((
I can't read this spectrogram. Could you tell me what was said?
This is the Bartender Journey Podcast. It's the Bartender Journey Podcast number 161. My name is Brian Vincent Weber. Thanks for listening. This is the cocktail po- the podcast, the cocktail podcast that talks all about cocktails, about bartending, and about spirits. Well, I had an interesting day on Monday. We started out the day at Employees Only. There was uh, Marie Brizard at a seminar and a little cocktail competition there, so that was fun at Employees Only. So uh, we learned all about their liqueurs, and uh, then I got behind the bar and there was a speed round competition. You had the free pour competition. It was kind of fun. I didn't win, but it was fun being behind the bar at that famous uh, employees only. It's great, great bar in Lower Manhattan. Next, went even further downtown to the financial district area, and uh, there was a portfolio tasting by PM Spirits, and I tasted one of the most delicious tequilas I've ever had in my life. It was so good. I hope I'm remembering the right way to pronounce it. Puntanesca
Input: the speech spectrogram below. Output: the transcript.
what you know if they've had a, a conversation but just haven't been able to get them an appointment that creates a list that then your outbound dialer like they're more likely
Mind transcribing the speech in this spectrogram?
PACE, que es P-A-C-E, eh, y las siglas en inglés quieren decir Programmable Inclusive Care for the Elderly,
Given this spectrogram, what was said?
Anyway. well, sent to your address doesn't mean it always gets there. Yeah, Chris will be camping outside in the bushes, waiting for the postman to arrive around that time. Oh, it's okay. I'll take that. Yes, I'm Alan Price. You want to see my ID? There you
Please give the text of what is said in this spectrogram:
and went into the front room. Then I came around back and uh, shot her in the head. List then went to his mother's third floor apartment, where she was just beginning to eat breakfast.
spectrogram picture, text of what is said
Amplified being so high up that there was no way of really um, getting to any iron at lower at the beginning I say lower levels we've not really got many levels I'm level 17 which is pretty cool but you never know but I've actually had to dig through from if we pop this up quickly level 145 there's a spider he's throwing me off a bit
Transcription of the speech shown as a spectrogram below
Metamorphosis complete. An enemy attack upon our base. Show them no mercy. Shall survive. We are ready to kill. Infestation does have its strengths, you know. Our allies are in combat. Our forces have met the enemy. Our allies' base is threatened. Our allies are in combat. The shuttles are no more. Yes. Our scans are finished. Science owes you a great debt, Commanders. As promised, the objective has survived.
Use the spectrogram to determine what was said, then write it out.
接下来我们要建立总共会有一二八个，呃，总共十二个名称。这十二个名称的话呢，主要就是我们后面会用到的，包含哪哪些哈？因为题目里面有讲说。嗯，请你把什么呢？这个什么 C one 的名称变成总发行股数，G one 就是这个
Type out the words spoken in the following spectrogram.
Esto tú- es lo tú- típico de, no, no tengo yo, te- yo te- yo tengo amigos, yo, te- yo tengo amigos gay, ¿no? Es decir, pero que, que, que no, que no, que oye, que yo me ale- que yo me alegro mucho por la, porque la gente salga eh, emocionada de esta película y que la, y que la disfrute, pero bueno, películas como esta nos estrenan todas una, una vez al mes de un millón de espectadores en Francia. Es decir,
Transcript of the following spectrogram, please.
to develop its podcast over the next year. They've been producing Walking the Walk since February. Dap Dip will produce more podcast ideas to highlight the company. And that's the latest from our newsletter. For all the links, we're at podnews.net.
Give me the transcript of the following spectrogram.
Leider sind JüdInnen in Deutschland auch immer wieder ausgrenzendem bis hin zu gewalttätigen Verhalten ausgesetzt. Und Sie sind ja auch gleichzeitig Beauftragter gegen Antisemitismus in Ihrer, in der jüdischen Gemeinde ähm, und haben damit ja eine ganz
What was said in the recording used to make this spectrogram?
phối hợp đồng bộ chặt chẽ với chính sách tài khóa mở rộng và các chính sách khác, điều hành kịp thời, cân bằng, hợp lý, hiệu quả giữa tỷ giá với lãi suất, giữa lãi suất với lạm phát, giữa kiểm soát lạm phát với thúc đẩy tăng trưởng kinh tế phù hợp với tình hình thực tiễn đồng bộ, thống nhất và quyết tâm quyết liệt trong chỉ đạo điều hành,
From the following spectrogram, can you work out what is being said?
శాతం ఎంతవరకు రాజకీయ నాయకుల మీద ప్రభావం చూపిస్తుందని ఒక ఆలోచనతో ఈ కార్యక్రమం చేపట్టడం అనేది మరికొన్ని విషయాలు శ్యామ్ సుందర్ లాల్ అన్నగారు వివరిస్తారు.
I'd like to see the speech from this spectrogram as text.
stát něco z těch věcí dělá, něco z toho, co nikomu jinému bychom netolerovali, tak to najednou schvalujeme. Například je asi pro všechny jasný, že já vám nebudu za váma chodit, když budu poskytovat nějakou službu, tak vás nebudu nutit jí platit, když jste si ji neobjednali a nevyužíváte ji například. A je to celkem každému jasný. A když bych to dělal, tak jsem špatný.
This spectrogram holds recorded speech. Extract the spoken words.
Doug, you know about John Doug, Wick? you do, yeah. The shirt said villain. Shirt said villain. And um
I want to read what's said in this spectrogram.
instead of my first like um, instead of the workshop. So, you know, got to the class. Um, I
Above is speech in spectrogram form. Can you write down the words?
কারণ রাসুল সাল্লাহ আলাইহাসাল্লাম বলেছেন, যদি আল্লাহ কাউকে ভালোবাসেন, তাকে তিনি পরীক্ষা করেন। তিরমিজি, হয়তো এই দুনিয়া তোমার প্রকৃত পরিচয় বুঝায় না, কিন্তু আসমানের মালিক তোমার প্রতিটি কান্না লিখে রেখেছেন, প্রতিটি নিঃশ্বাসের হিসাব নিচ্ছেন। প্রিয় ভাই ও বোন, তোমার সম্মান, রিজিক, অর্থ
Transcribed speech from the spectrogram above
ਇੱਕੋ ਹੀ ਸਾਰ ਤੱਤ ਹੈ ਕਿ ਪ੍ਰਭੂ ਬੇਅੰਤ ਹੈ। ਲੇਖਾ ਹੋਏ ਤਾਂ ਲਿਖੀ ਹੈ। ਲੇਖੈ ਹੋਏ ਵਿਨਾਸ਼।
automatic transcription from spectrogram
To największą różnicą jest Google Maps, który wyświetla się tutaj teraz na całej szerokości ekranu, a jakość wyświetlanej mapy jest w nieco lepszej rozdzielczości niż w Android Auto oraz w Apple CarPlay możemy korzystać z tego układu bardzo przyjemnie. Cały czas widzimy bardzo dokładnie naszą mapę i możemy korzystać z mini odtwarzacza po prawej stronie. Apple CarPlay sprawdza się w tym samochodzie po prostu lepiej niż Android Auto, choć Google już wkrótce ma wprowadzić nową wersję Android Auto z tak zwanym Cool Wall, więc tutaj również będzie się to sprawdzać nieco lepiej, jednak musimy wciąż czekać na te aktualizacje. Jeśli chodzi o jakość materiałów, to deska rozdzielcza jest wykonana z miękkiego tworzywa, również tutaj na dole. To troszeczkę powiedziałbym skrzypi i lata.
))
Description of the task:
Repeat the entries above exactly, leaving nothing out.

Exercise output:
I can't read this spectrogram. Could you tell me what was said?
This is the Bartender Journey Podcast. It's the Bartender Journey Podcast number 161. My name is Brian Vincent Weber. Thanks for listening. This is the cocktail po- the podcast, the cocktail podcast that talks all about cocktails, about bartending, and about spirits. Well, I had an interesting day on Monday. We started out the day at Employees Only. There was uh, Marie Brizard at a seminar and a little cocktail competition there, so that was fun at Employees Only. So uh, we learned all about their liqueurs, and uh, then I got behind the bar and there was a speed round competition. You had the free pour competition. It was kind of fun. I didn't win, but it was fun being behind the bar at that famous uh, employees only. It's great, great bar in Lower Manhattan. Next, went even further downtown to the financial district area, and uh, there was a portfolio tasting by PM Spirits, and I tasted one of the most delicious tequilas I've ever had in my life. It was so good. I hope I'm remembering the right way to pronounce it. Puntanesca
Input: the speech spectrogram below. Output: the transcript.
what you know if they've had a, a conversation but just haven't been able to get them an appointment that creates a list that then your outbound dialer like they're more likely
Mind transcribing the speech in this spectrogram?
PACE, que es P-A-C-E, eh, y las siglas en inglés quieren decir Programmable Inclusive Care for the Elderly,
Given this spectrogram, what was said?
Anyway. well, sent to your address doesn't mean it always gets there. Yeah, Chris will be camping outside in the bushes, waiting for the postman to arrive around that time. Oh, it's okay. I'll take that. Yes, I'm Alan Price. You want to see my ID? There you
Please give the text of what is said in this spectrogram:
and went into the front room. Then I came around back and uh, shot her in the head. List then went to his mother's third floor apartment, where she was just beginning to eat breakfast.
spectrogram picture, text of what is said
Amplified being so high up that there was no way of really um, getting to any iron at lower at the beginning I say lower levels we've not really got many levels I'm level 17 which is pretty cool but you never know but I've actually had to dig through from if we pop this up quickly level 145 there's a spider he's throwing me off a bit
Transcription of the speech shown as a spectrogram below
Metamorphosis complete. An enemy attack upon our base. Show them no mercy. Shall survive. We are ready to kill. Infestation does have its strengths, you know. Our allies are in combat. Our forces have met the enemy. Our allies' base is threatened. Our allies are in combat. The shuttles are no more. Yes. Our scans are finished. Science owes you a great debt, Commanders. As promised, the objective has survived.
Use the spectrogram to determine what was said, then write it out.
接下来我们要建立总共会有一二八个，呃，总共十二个名称。这十二个名称的话呢，主要就是我们后面会用到的，包含哪哪些哈？因为题目里面有讲说。嗯，请你把什么呢？这个什么 C one 的名称变成总发行股数，G one 就是这个
Type out the words spoken in the following spectrogram.
Esto tú- es lo tú- típico de, no, no tengo yo, te- yo te- yo tengo amigos, yo, te- yo tengo amigos gay, ¿no? Es decir, pero que, que, que no, que no, que oye, que yo me ale- que yo me alegro mucho por la, porque la gente salga eh, emocionada de esta película y que la, y que la disfrute, pero bueno, películas como esta nos estrenan todas una, una vez al mes de un millón de espectadores en Francia. Es decir,
Transcript of the following spectrogram, please.
to develop its podcast over the next year. They've been producing Walking the Walk since February. Dap Dip will produce more podcast ideas to highlight the company. And that's the latest from our newsletter. For all the links, we're at podnews.net.
Give me the transcript of the following spectrogram.
Leider sind JüdInnen in Deutschland auch immer wieder ausgrenzendem bis hin zu gewalttätigen Verhalten ausgesetzt. Und Sie sind ja auch gleichzeitig Beauftragter gegen Antisemitismus in Ihrer, in der jüdischen Gemeinde ähm, und haben damit ja eine ganz
What was said in the recording used to make this spectrogram?
phối hợp đồng bộ chặt chẽ với chính sách tài khóa mở rộng và các chính sách khác, điều hành kịp thời, cân bằng, hợp lý, hiệu quả giữa tỷ giá với lãi suất, giữa lãi suất với lạm phát, giữa kiểm soát lạm phát với thúc đẩy tăng trưởng kinh tế phù hợp với tình hình thực tiễn đồng bộ, thống nhất và quyết tâm quyết liệt trong chỉ đạo điều hành,
From the following spectrogram, can you work out what is being said?
శాతం ఎంతవరకు రాజకీయ నాయకుల మీద ప్రభావం చూపిస్తుందని ఒక ఆలోచనతో ఈ కార్యక్రమం చేపట్టడం అనేది మరికొన్ని విషయాలు శ్యామ్ సుందర్ లాల్ అన్నగారు వివరిస్తారు.
I'd like to see the speech from this spectrogram as text.
stát něco z těch věcí dělá, něco z toho, co nikomu jinému bychom netolerovali, tak to najednou schvalujeme. Například je asi pro všechny jasný, že já vám nebudu za váma chodit, když budu poskytovat nějakou službu, tak vás nebudu nutit jí platit, když jste si ji neobjednali a nevyužíváte ji například. A je to celkem každému jasný. A když bych to dělal, tak jsem špatný.
This spectrogram holds recorded speech. Extract the spoken words.
Doug, you know about John Doug, Wick? you do, yeah. The shirt said villain. Shirt said villain. And um
I want to read what's said in this spectrogram.
instead of my first like um, instead of the workshop. So, you know, got to the class. Um, I
Above is speech in spectrogram form. Can you write down the words?
কারণ রাসুল সাল্লাহ আলাইহাসাল্লাম বলেছেন, যদি আল্লাহ কাউকে ভালোবাসেন, তাকে তিনি পরীক্ষা করেন। তিরমিজি, হয়তো এই দুনিয়া তোমার প্রকৃত পরিচয় বুঝায় না, কিন্তু আসমানের মালিক তোমার প্রতিটি কান্না লিখে রেখেছেন, প্রতিটি নিঃশ্বাসের হিসাব নিচ্ছেন। প্রিয় ভাই ও বোন, তোমার সম্মান, রিজিক, অর্থ
Transcribed speech from the spectrogram above
ਇੱਕੋ ਹੀ ਸਾਰ ਤੱਤ ਹੈ ਕਿ ਪ੍ਰਭੂ ਬੇਅੰਤ ਹੈ। ਲੇਖਾ ਹੋਏ ਤਾਂ ਲਿਖੀ ਹੈ। ਲੇਖੈ ਹੋਏ ਵਿਨਾਸ਼।
automatic transcription from spectrogram
To największą różnicą jest Google Maps, który wyświetla się tutaj teraz na całej szerokości ekranu, a jakość wyświetlanej mapy jest w nieco lepszej rozdzielczości niż w Android Auto oraz w Apple CarPlay możemy korzystać z tego układu bardzo przyjemnie. Cały czas widzimy bardzo dokładnie naszą mapę i możemy korzystać z mini odtwarzacza po prawej stronie. Apple CarPlay sprawdza się w tym samochodzie po prostu lepiej niż Android Auto, choć Google już wkrótce ma wprowadzić nową wersję Android Auto z tak zwanym Cool Wall, więc tutaj również będzie się to sprawdzać nieco lepiej, jednak musimy wciąż czekać na te aktualizacje. Jeśli chodzi o jakość materiałów, to deska rozdzielcza jest wykonana z miękkiego tworzywa, również tutaj na dole. To troszeczkę powiedziałbym skrzypi i lata.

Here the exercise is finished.